Houston was hit with two major flooding events two years in a row. Roads and highways were under water. Subdivisions and people's homes were destroyed. Questions arose about why is this happening and what can be done to stop it. One of the biggest questions was about how Houston’s famous sprawl and building boom may have led to the devastation. On this episode of Looped In, Nancy and Erin interview their colleagues Mihir Zaveri and Mike Morris, the Chronicle's Harris County and city of Houston government reporters who are asking some of the tough questions about development policy in Harris County and the city of Houston. Is the government doing enough to protect property owners from flooding? How much has development led to flooding in areas that have never flooded before?
There could be weighty implications for Houston if president-elect Donald Trump picks Ben Carson for secretary of the Department of Housing and Urban Development. Nancy and Erin explain, while also updating listeners on the lawsuit against the Montrose Management District.
Town centers in The Woodlands, Sugar Land and elsewhere are filled with storefront-lined streets, multifamily housing and even hotels and office towers. But there's a darker side to suburbia in areas that lack infrastructure and private investment. In this episode, Nancy and Erin bring on the Chronicle’s suburban columnist Mike Snyder to discuss new research from Rice University’s Kinder Institute about this region’s ever-changing suburb.
Which Houston neighborhoods were designed to look like English cemeteries? Why does U.S. 59 outside the 610 Loop veer off at a 90 degree angle towards Sugar Land? Houston housing expert Scott Davis answers these questions and others as he shares his research on Houston’s development history with Nancy and Erin.
In typical millennial fashion, Looped In co-host Erin has picked up and moved. She put Houston in her rear-view mirror last week when she took a three-day road trip to her new home in the Washington D.C. area. In this episode of Looped In, Nancy gets Erin to share tales of her cross-country road trip, including the bars, the Walmarts and the road-side casinos she saw along the way. Oh, and “the leaves!”

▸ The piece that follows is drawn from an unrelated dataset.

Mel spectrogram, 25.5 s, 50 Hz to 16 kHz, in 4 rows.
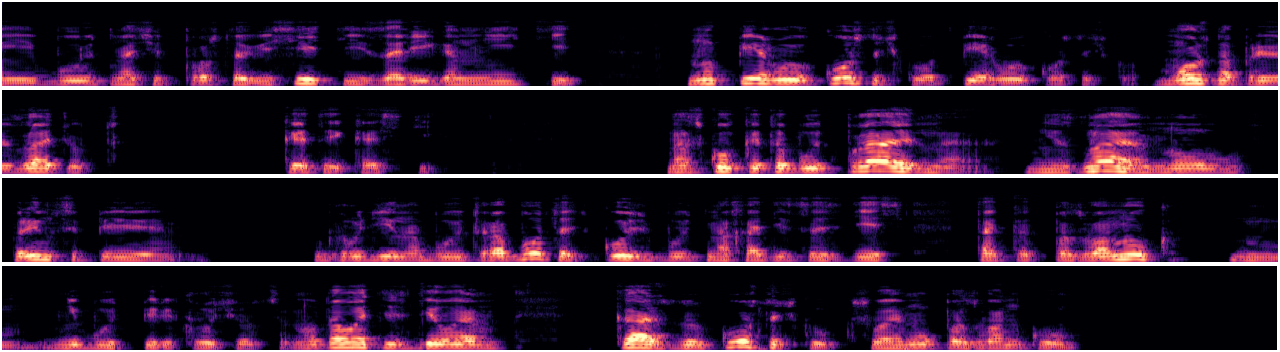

Nancy and Erin hear from H-E-B's Scott McClelland, who is hoping Heights residents vote 'yes' Tuesday on the ballot measure that would allow off-premise beer and wine sales in what is now the dry part of the neighborhood. He has a lot riding on the vote.
On Nov. 8, residents in a corner of the Heights will vote on a measure that, if approved, would allow stores to sell beer and wine for the first time in more than 100 years. Heights resident and real estate broker Bill Baldwin loves his Cabernet, but wants the neighborhood to stay dry. Just days before the election, Baldwin joins Nancy and Erin to explain his position and why he’s going up against a beloved grocery chain to oppose the measure.
On the latest episode of Looped In, Parks Board president and CEO Beth White joins Nancy and Erin to chat about the transformation of Houston’s once tired bayous into connected greenways throughout the city. A Chicago transplant, White compares Houston’s strategies and initiatives to bring more greenspace to her former home. They also discuss trail-oriented development, neighborhood parks and how to pronounce B-A-Y-O-U.
Nancy and Erin continue their conversation with Houston land use professor Matthew Festa about the city’s lack of a formal zoning code. And in the “lighting round of questions,” find out what Festa’s favorite land use juxtaposition in Houston is. (Hint: it has the word “Zone” in it.)